On January 1, the New York Times reported on a Shell Oil offshore drilling rig that had run aground in the Gulf of Alaska. The oil-rig had approximately 139,000 gallons of diesel fuel as well as another 12,000 gallons of hydraulic fluid and lubricating oil.
This new incident has exacerbated safety concerns about oilrigs in the Gulf of Alaska. While no one was injured in this incident, the rig had to be disconnected from a towline keeping it in place in rough seas out of concerns for the safety of the crew. Salvage crews also had to work to attach a line to the rig and tow ship to remove the rig from the location where it was marooned. These crews were all at risk in the choppy, cold waters in the Arctic and 18 workers aboard the rig had to be airlifted out on Coast Guard helicopters.

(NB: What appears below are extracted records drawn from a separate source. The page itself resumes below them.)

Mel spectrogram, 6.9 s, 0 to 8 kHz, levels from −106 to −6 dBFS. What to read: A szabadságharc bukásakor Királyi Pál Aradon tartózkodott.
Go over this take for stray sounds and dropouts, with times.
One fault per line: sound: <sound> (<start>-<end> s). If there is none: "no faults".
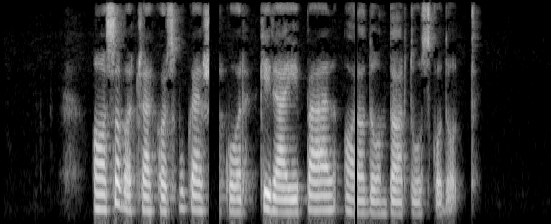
sound: dropout (2.6-2.7 s)
sound: dropout (4.4-4.5 s)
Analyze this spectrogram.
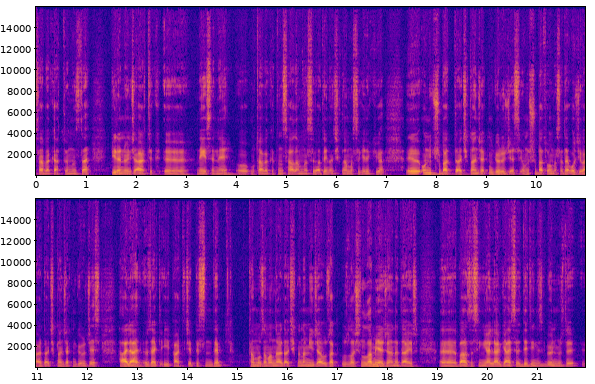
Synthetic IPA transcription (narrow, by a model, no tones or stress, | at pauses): t̪ʰaːbakʰat̪lːɯːnɯzd̪a | b̥iɾanø̞nd͡ʒɛaɾt̪ʰɯkɯːnejisɛnɛomut̪ʰaːbakʰat̪ʰɯnsaːlˠanmasɯad̪ajɯnat͡ʃʰɯ̥klˠanmasɯɟe̞ɾecʰijo̞ | ɯo̞nyt͡ʃʃubat̪ʰːaːt͡ʃʰɯ̥klˠand͡ʒakmɯɟø̞ɾyd͡ʒɛzo̞nyt͡ʃʃubat̪ʰo̞lˠmasad̪aʔo̞d͡ʒivaɾd̪aːt͡ʃʰɯ̥klˠand͡ʒakmɯɟø̞ɾyd͡ʒɛz̥ | haːlʲaːøzɛlʲːicʲlʲḛʔḭjipʰaɾt̪ʰi̥t͡ʃʰe̞pʰe̞sind̪ɛ | t̪ʰambuzamanlˠaɾd̪aːt͡ʃʰɯ̥klˠanamajad͡ʒaːakuzlˠaʃɯnlˠamajad͡ʒaːɯnad̪aːjiɾ | ɯːbaːzɯsinjalʲːæɾɟælʲsed̪ɛd̪e̞d̪iːnizɟibiø̞nymyzd̪ɛ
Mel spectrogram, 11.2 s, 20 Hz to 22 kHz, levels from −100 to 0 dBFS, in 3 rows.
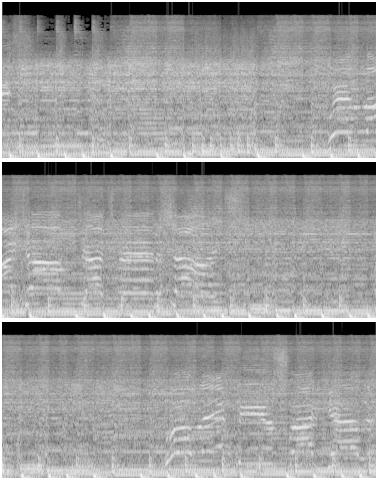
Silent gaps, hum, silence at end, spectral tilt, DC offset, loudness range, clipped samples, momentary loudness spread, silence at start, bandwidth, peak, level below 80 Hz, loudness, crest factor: none; none; 0 s; -3.5 dB/octave; under 0.1%; 2 LU; under 0.1%; 3 LU; 0 s; 16 kHz; 0 dBFS; -20 dBFS; -10 LUFS; 10 dB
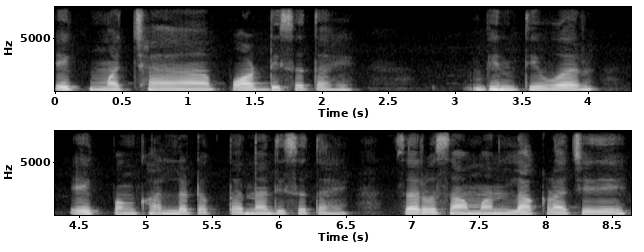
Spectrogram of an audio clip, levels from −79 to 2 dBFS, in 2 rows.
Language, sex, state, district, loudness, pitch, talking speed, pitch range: Marathi, female, Maharashtra, Solapur, -17 LUFS, 200 Hz, 120 wpm, 195-210 Hz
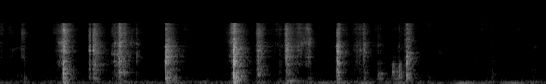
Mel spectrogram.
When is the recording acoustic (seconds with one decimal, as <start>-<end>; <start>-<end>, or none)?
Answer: 3.8-4.6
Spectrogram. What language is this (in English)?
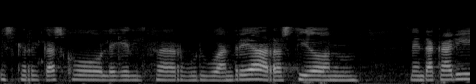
Basque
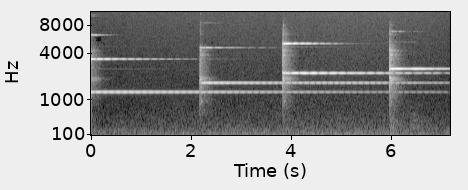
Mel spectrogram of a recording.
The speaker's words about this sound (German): Lassen Sie uns das mal gerade hören, am Beispiel von 4 Glocken, wie denn diese Quinten klingen.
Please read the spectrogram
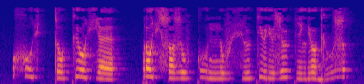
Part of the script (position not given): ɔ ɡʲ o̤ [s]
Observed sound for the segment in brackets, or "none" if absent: z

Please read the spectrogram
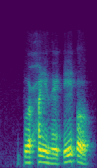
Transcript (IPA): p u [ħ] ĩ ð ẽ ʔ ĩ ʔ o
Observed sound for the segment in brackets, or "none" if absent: ħ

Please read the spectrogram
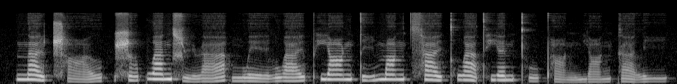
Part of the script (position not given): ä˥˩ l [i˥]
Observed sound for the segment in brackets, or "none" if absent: i˥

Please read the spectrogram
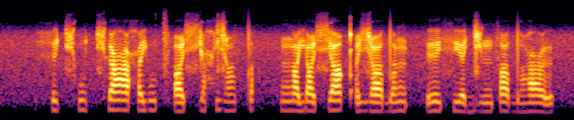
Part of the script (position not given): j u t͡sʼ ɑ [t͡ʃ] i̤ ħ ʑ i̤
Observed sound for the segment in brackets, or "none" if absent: ɕ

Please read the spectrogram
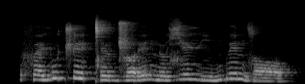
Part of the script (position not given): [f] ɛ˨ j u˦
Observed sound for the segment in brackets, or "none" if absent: f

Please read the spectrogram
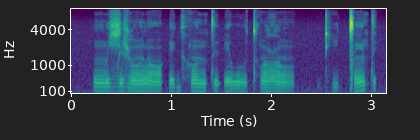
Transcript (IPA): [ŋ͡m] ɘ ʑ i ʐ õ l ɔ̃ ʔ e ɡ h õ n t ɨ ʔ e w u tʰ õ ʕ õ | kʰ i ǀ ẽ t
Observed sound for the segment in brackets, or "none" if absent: ŋ͡m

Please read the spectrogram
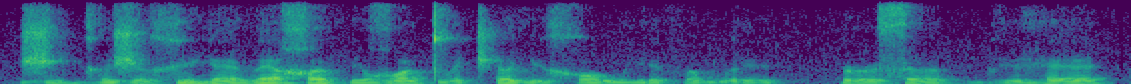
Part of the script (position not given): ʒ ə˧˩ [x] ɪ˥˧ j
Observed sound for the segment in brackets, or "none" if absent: x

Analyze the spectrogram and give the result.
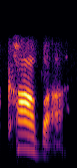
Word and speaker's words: qavah: The Hebrew word for wait is kava, Q-A-V-A-H, and it's pronounced kava in my studies.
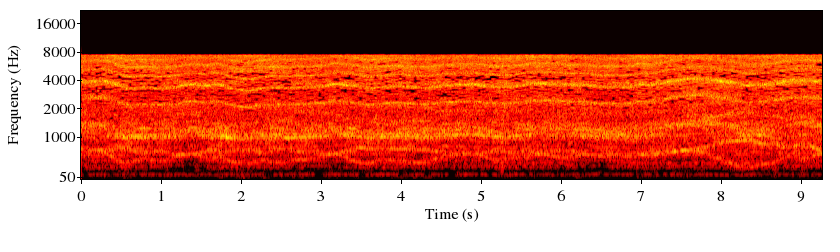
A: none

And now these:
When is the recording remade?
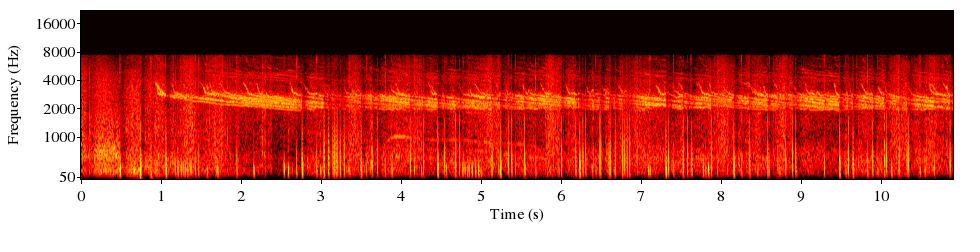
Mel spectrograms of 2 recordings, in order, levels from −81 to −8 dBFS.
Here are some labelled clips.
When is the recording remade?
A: none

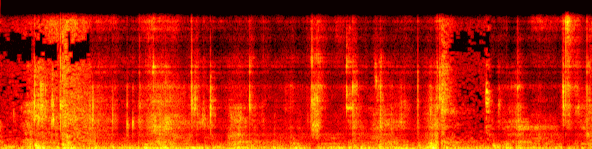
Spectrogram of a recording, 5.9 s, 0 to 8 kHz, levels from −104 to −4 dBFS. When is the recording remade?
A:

Offshore injury lawyers are concerned about the potential dangers to those involved in drilling operations in the Arctic and elsewhere. While any offshore oil rig can present risks, those in Alaska are in remote locations where it would be difficult for rescue crews to quickly gain access, especially in bad weather. Important safety measures need to be put in place and emergency operation plans perfected in order to protect crews involved in Alaska offshore drilling.
Breakaway Oil Rig Raises Concerns about Remote Location
The oil rig in the Gulf of Alaska, the Kulluk, ran aground a rocky coast of a remote uninhabited island called Sitkalidak. The incident occurred after prior efforts had been made to get the rig under control by reconnecting its towlines that had separated due to high winds and rough seas. Unfortunately, out of concern for the crew, the tow-lines at one point had to be disconnected. The towing ship for the rig also lost power during the bad weather and support ships had to be called in to reconnect the rig.
By January 7, however, the New York Times reported that the rig had been refloated and towed to safer water to be inspected. Monitoring equipment indicated that there had been no discharge of pollutants, relieving concerns by environmental experts worried about the diverse species in the region.
Although the rig is now out of danger, a January 2nd article on Time Science & Space still raises some important points about the safety of offshore rigs in the Gulf of Alaska.
Time compared this incident to the 2010 Deepwater Horizon oil spill, which occurred in the Gulf of Mexico. In 2010, while the Deepwater Horizon was a terrible disaster, it occurred in a location that made it easy to respond to the spill. Time reported that this was “like having a heart attack in the middle of a hospital,” since while the spill was bad, response time was very fast.
In Alaska, on the other hand, the area is very remote and it is much harder for rescue crews to get there quickly. This exacerbates the dangers of a potential oil spill and it also exacerbates the dangers to the crew aboard rigs in remote locations.
Unstable weather in the region is also cited as a cause for concern for Arctic drilling, and the dangers of both a remote location coupled with unpredictable winds and seas all come together to mean that workers’ on offshore rigs in this area may be more at risk than any other oilrig workers in the past. Safety measures must be in place to protect these workers from the risks that they face.
If you or a loved one suffered a maritime injury or have lost a relative in an offshore fatality, Call the Law Offices of William Gee III to speak to a maritime accident attorney at 1-800-488-5227 or contact us online today.